In 1998, the 507 was sold at a Christie’s auction in New York as an original car in need of cosmetic attention. Over the next two years, the BMW received a high-quality cosmetic restoration, during which time it was refinished in the present color scheme.

In 2000, American software magnate Frank W. Pritt purchased 70073 and it remained a fixture in his impressive car collection for the next 14 years, sharing his garage with an Alfa Romeo 8C 2300, Jaguar D-Type, 300 SL Roadster, and other notable classics. More recently, this rare BMW has been kept in a private East Coast collection and shown only once, at the 2015 Classic Sports Sunday Concours d’Elegance held in conjunction with the Palm Beach Cavallino Classic.

Today, the BMW remains in lovely condition throughout, and looks splendid in its light metallic blue paint paired with beige upholstery, dark blue top and trim. Significantly, and unlike many 507s, this car retains its original, matching-numbers engine (40059) as well as its original data plate, body tag (numbered 001072), period-correct KpZ wheels, and under-hood tool kit with proper Hazet components.

Undoubtedly among the most iconic, beautiful, and desirable European sports cars of the 1950s, the BMW 507 is a model that is highly sought-after by discerning collectors. Not only are these cars eligible for the most exclusive concours d’elegance and driving events, including the Mille Miglia and Colorado Grand, but they are also the most important BMW sports cars of the postwar era and, as such, represent the ultimate achievement of this legendary German marque.

With precious few produced, a matching-numbers 507 is an extremely rare find – let alone a desirable Series II example such as this one, which possesses a well-known history, a desirable factory specification, and a limited roster of knowledgeable owners.

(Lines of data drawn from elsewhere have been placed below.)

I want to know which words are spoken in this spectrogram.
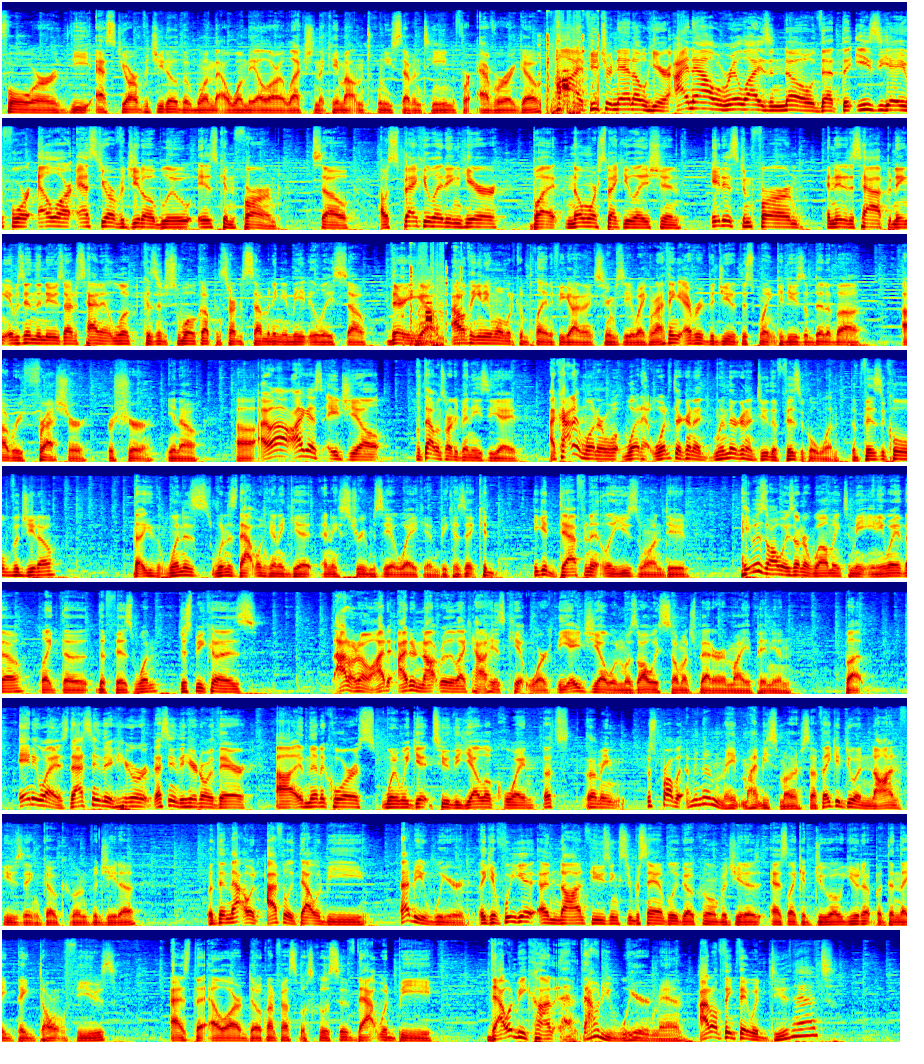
for the STR Vegito, the one that won the LR election that came out in 2017, forever ago. Hi, Future Nano here. I now realize and know that the EZA for LR STR Vegito Blue is confirmed. So I was speculating here but no more speculation. It is confirmed and it is happening. It was in the news. I just hadn't looked because I just woke up and started summoning immediately. So there you go. I don't think anyone would complain if you got an Extreme Z Awakening. I think every Vegeta at this point could use a bit of a, a refresher for sure. You know, uh, I, well, I guess AGL, but that one's already been EZA'd. I kind of wonder what, what what if they're gonna when they're gonna do the physical one, the physical Vegito. when is when is that one gonna get an extreme Z awaken? Because it could he could definitely use one, dude. He was always underwhelming to me anyway, though, like the the Fizz one, just because I don't know. I, I do not really like how his kit worked. The AGL one was always so much better in my opinion. But anyways, that's neither here that's neither here nor there. Uh, and then of course, when we get to the yellow coin, that's I mean, there's probably I mean there may, might be some other stuff. They could do a non-fusing Goku and Vegeta. But then that would I feel like that would be that'd be weird. Like if we get a non-fusing Super Saiyan Blue Goku and Vegeta as like a duo unit, but then they they don't fuse as the LR Dokkan Festival exclusive, that would be that would be of, that would be weird, man. I don't think they would do that.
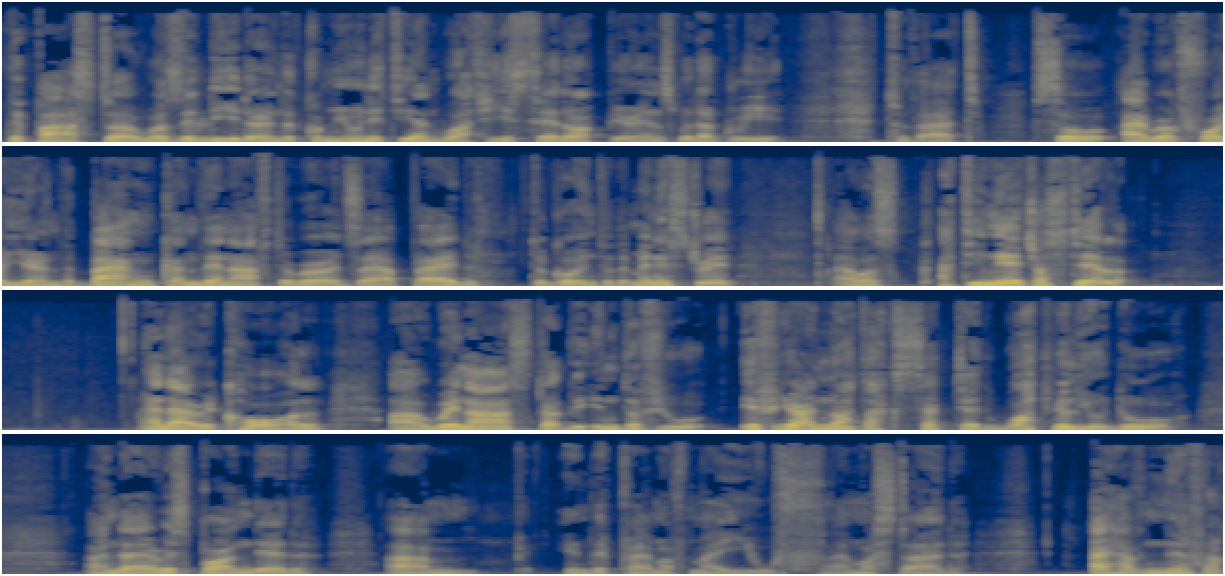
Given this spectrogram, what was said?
the pastor was the leader in the community and what he said, our parents would agree to that. So I worked for a year in the bank, and then afterwards I applied to go into the ministry. I was a teenager still. And I recall uh, when asked at the interview, if you are not accepted, what will you do? And I responded, um, in the prime of my youth, I must add, I have never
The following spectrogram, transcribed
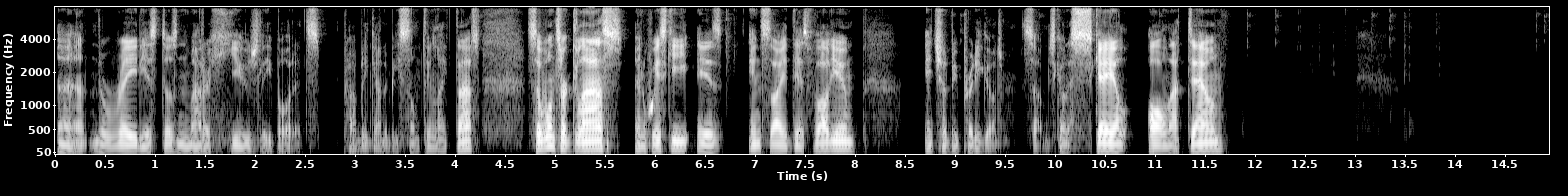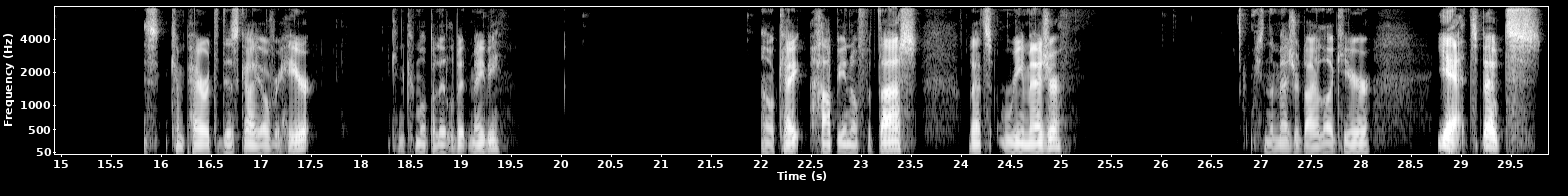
Uh, the radius doesn't matter hugely, but it's probably going to be something like that. So once our glass and whiskey is inside this volume, it should be pretty good. So I'm just going to scale all that down. Compare it to this guy over here. Can come up a little bit maybe. Okay, happy enough with that. Let's remeasure. Using the measure dialog here. Yeah, it's about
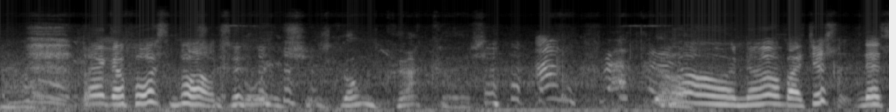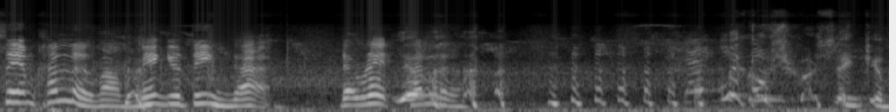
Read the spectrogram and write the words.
now. like a post box Oh, she's gone crackers. I'm cracker. no no but just the same color mom make you think that the red color Look what she was thinking.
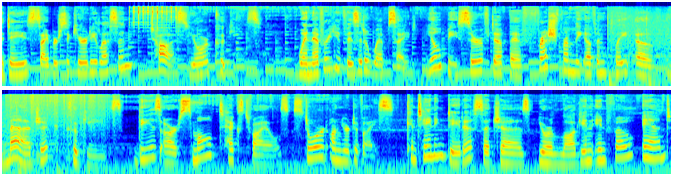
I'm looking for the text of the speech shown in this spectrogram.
Today's cybersecurity lesson toss your cookies. Whenever you visit a website, you'll be served up a fresh from the oven plate of magic cookies. These are small text files stored on your device, containing data such as your login info and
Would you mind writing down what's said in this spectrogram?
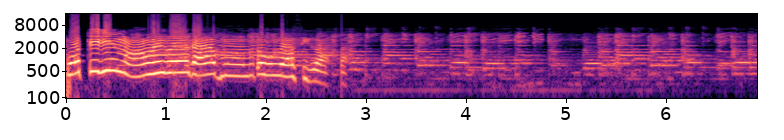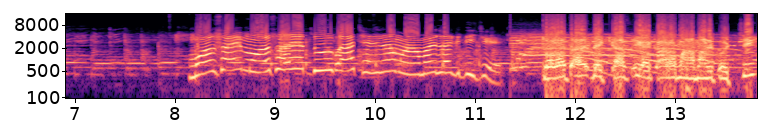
প্রতিদিন মামাই করে তারা বন্ধুকে বলে আসি গা। মশাই মশাই দুবার ছেলেরা মারামারি লাগিয়ে দিয়েছে। চলো তাহলে দেখতে আসি কারা মারামারি করছিস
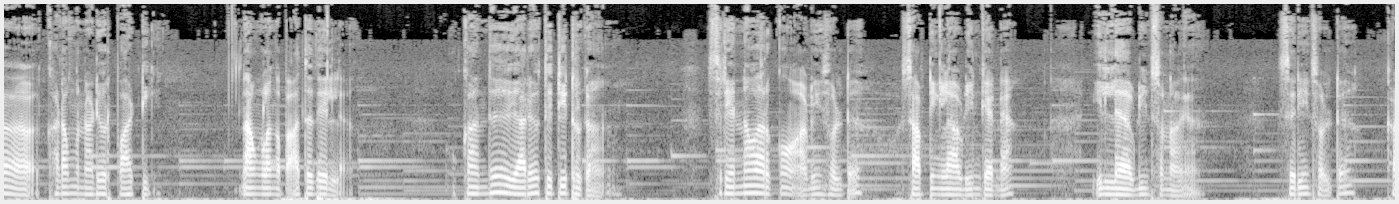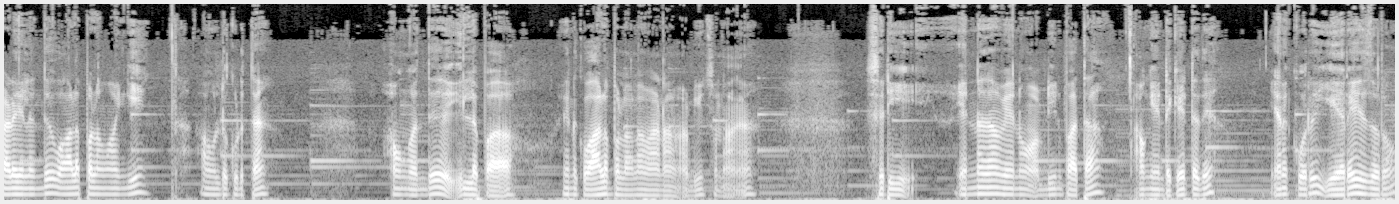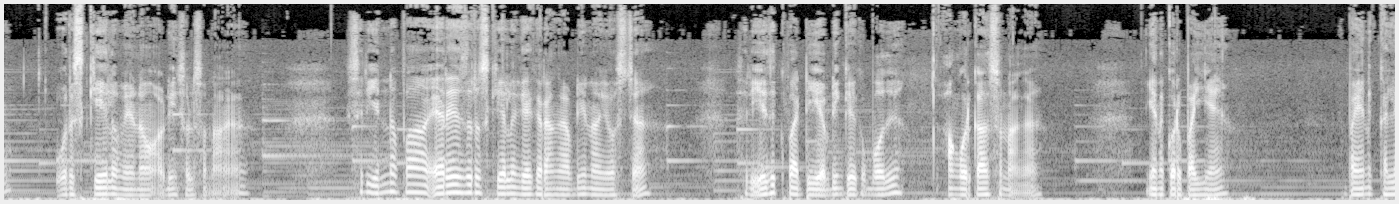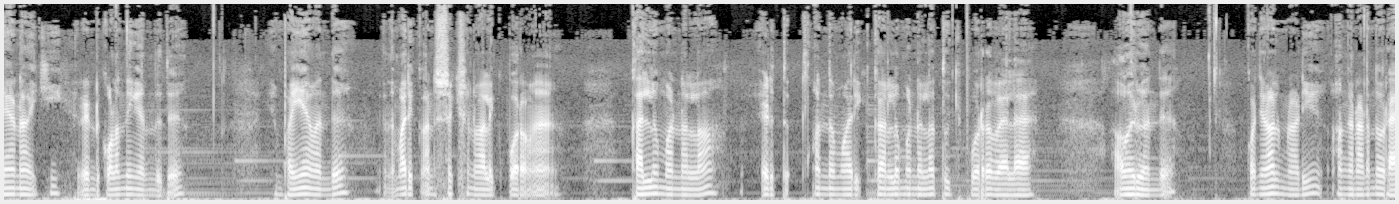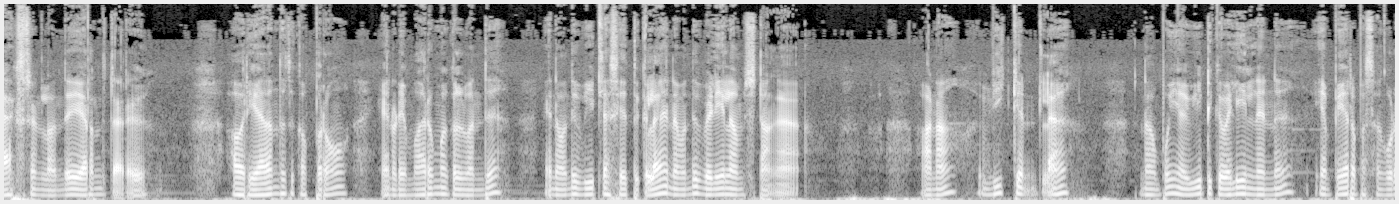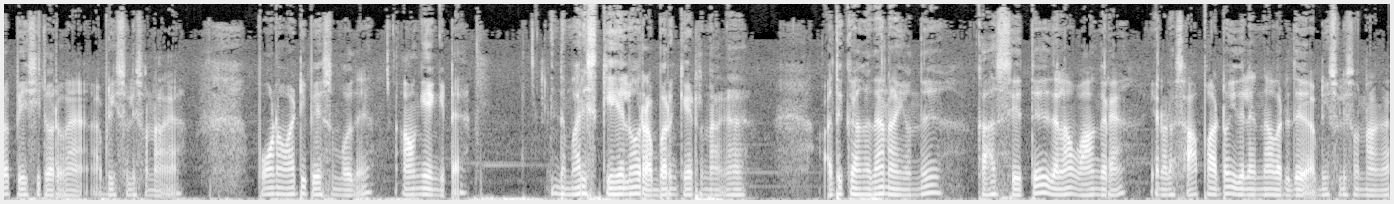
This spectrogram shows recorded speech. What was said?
கடை முன்னாடி ஒரு பாட்டி நான் அவங்கள அங்கே பார்த்ததே இல்லை. உட்காந்து யாரையோ திட்டிகிட்ருக்காங்க சரி என்னவா இருக்கும் அப்படின்னு சொல்லிட்டு சாப்பிட்டீங்களா அப்படின்னு கேட்டேன். இல்லை அப்படின்னு சொன்னாங்க. சரின்னு சொல்லிட்டு கடையிலேருந்து வாழைப்பழம் வாங்கி அவங்கள்ட்ட கொடுத்தேன். அவங்க வந்து இல்லைப்பா எனக்கு வாழைப்பழம்லாம் வேணாம் அப்படின்னு சொன்னாங்க. சரி என்ன தான் வேணும் அப்படின்னு பார்த்தா அவங்க என்கிட்ட கேட்டது எனக்கு ஒரு எரேசரும் ஒரு ஸ்கேலும் வேணும் அப்படின்னு சொல்லி சொன்னாங்க. சரி என்னப்பா எரேசரும் ஸ்கேலும் கேட்குறாங்க அப்படின்னு நான் யோசித்தேன் சரி எதுக்கு பாட்டி அப்படின்னு கேட்கும்போது அவங்க ஒரு காசு சொன்னாங்க. எனக்கு ஒரு பையன் பையனுக்கு கல்யாணம் ஆகி ரெண்டு குழந்தைங்க இருந்தது. என் பையன் வந்து இந்த மாதிரி கன்ஸ்ட்ரக்ஷன் வேலைக்கு போகிறவன் கல் மண்ணெல்லாம் எடுத்து அந்த மாதிரி கல் மண்ணெல்லாம் தூக்கி போடுற வேலை. அவர் வந்து கொஞ்ச நாள் முன்னாடி அங்கே நடந்த ஒரு ஆக்சிடெண்ட்டில் வந்து இறந்துட்டார். அவர் இறந்ததுக்கப்புறம் என்னுடைய மருமகள் வந்து என்னை வந்து வீட்டில் சேர்த்துக்கல என்னை வந்து வெளியில் அனுப்பிச்சிட்டாங்க ஆனால் வீக்கெண்டில் நான் போய் என் வீட்டுக்கு வெளியில் நின்று என் பேர பசங்க கூட பேசிட்டு வருவேன் அப்படின்னு சொல்லி சொன்னாங்க. போன வாட்டி பேசும்போது அவங்க என்கிட்ட இந்த மாதிரி ஸ்கேலும் ரப்பரும் கேட்டிருந்தாங்க. அதுக்காக தான் நான் வந்து காசு சேர்த்து இதெல்லாம் வாங்குகிறேன் என்னோடய சாப்பாட்டும் இதில் என்ன வருது அப்படின்னு சொல்லி சொன்னாங்க.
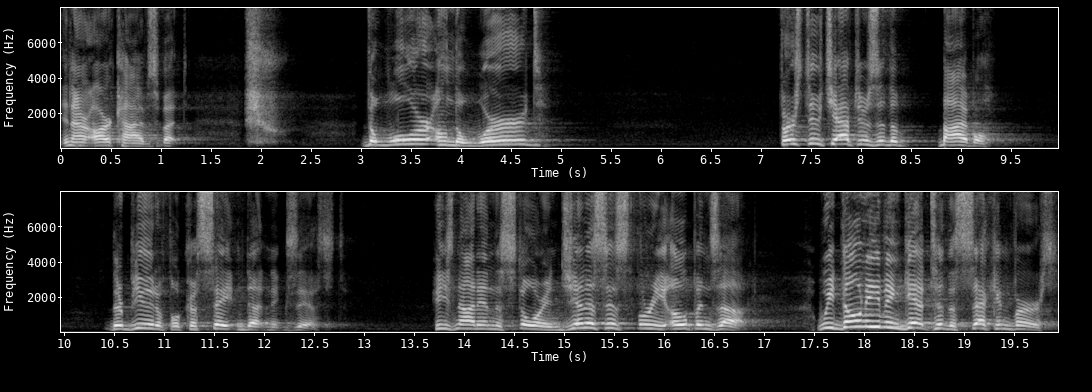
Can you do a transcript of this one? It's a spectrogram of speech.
in our archives. But whew, the war on the Word, first two chapters of the Bible, they're beautiful because Satan doesn't exist. He's not in the story. And Genesis 3 opens up. We don't even get to the second verse.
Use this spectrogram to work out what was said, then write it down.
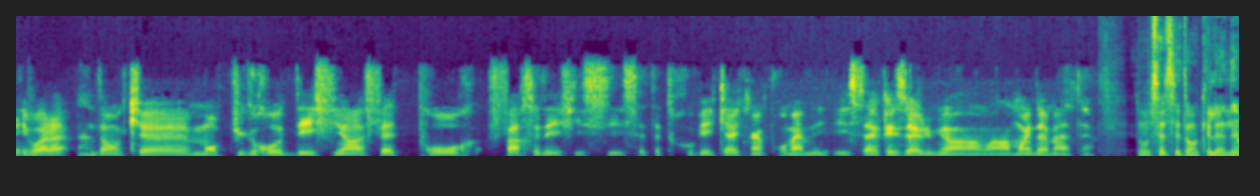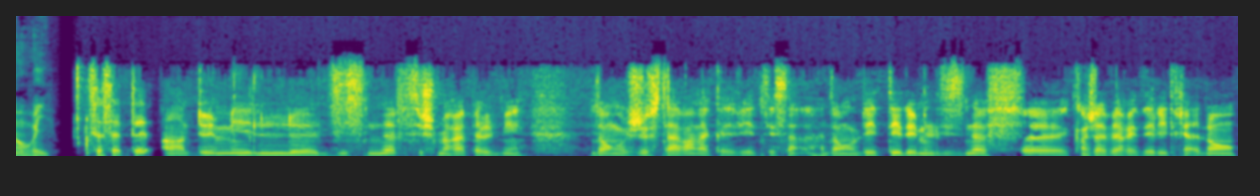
Et voilà, donc euh, mon plus gros défi en fait pour faire ce défi-ci, c'était de trouver quelqu'un pour m'amener et ça a résolu en, moins d'un matin. Donc ça, c'était en quelle année, Henri? Ça, c'était en 2019, si je me rappelle bien. Donc juste avant la COVID, c'est ça. Donc l'été 2019, euh, quand j'avais arrêté les triathlons,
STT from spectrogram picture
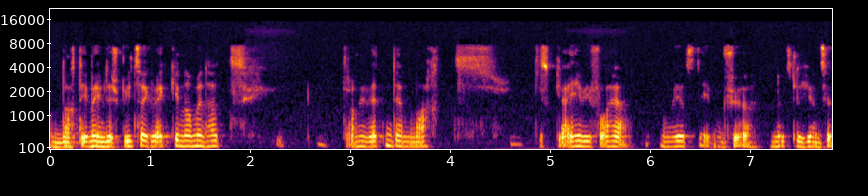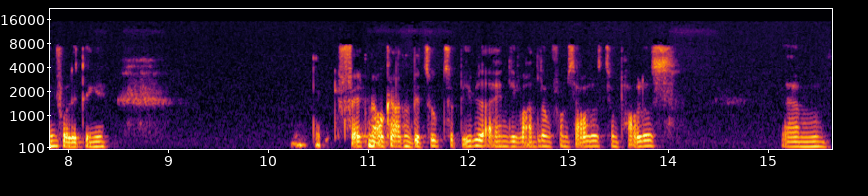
Und nachdem er ihm das Spielzeug weggenommen hat, traue ich wetten, der macht das Gleiche wie vorher, nur jetzt eben für nützliche und sinnvolle Dinge. Da fällt mir auch gerade ein Bezug zur Bibel ein, die Wandlung vom Saulus zum Paulus. Ähm,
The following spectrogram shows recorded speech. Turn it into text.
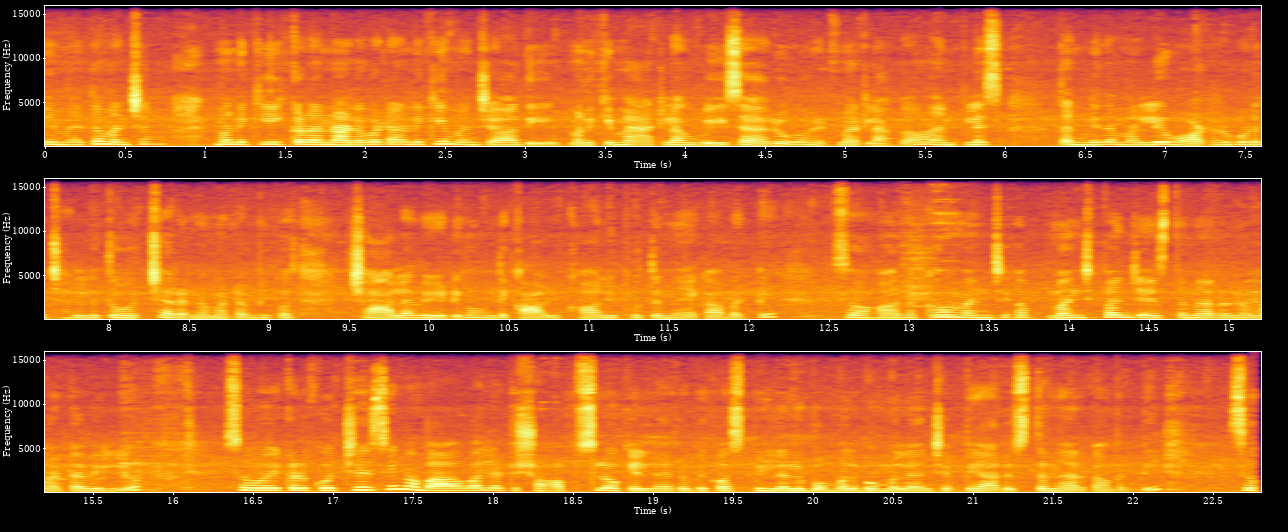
మేమైతే మంచిగా మనకి ఇక్కడ నడవడానికి మంచిగా అది మనకి మ్యాట్ లాగా వేశారు రెడ్ మ్యాట్ లాగా. అండ్ ప్లస్ దాని మీద మళ్ళీ వాటర్ కూడా చల్లుతూ వచ్చారన్నమాట. బికాస్ చాలా వేడిగా ఉంది కాళ్ళు కాలిపోతున్నాయి కాబట్టి. సో అదొక మంచిగా మంచి పని చేస్తున్నారన్నమాట వీళ్ళు. సో ఇక్కడికి వచ్చేసి మా బావ వాళ్ళు అటు షాప్స్లోకి వెళ్ళారు బికాస్ పిల్లలు బొమ్మలు బొమ్మలు అని చెప్పి అరుస్తున్నారు కాబట్టి. సో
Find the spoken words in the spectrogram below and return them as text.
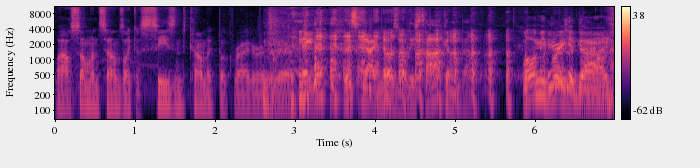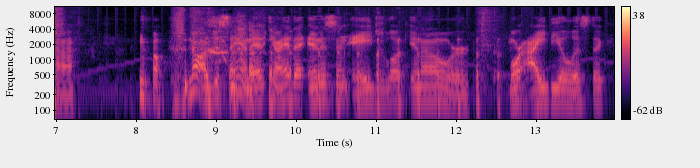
Wow, someone sounds like a seasoned comic book writer over there. this guy knows what he's talking about. Well, let me Here's break it down. guy. Uh, no, no, I'm just saying that you know I had that innocent age look, you know, or more idealistic.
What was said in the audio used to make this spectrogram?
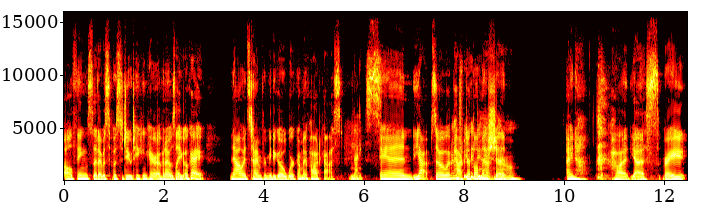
all things that I was supposed to do, taken care of. And I was like, okay, now it's time for me to go work on my podcast. Nice. And yeah, so I I packed up all my shit. now. I know. God, yes, right?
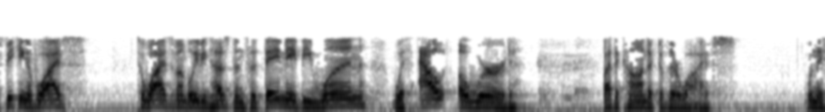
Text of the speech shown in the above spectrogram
Speaking of wives to wives of unbelieving husbands, that they may be won without a word by the conduct of their wives when they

Gooding & Company is proud to offer this outstanding 507 – a particularly fine example of a distinguished breed.